> [YOUR OBJECTIVE]
Nothing outside the lines below from the one containing "Create a transcript" through the one containing "You have a spectrogram" is to be printed; print those exactly, ends included, and drop the pictures.

> [PROVIDED MATERIAL]
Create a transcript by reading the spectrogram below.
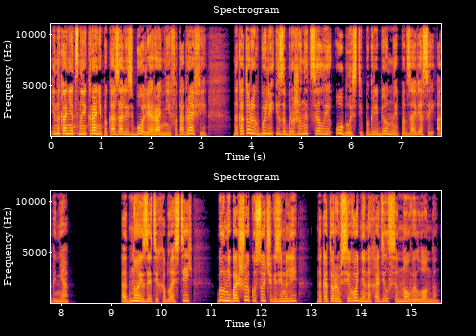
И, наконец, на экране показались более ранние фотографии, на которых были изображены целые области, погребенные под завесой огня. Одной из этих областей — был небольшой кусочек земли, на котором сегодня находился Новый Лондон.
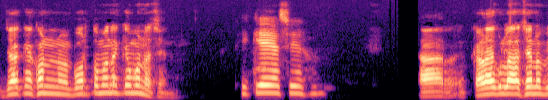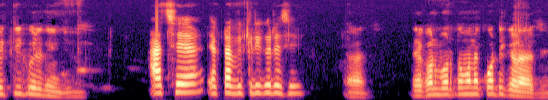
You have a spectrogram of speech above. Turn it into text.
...
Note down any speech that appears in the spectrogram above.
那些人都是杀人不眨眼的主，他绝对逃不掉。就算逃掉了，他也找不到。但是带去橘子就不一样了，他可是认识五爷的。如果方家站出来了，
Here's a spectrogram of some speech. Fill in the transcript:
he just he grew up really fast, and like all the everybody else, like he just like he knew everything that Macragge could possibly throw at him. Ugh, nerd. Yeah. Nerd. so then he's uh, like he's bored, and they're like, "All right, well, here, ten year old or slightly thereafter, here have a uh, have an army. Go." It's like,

> [EXERCISE OUTPUT]
Create a transcript by reading the spectrogram below.
И, наконец, на экране показались более ранние фотографии, на которых были изображены целые области, погребенные под завесой огня. Одной из этих областей — был небольшой кусочек земли, на котором сегодня находился Новый Лондон.
You have a spectrogram of speech above. Turn it into text.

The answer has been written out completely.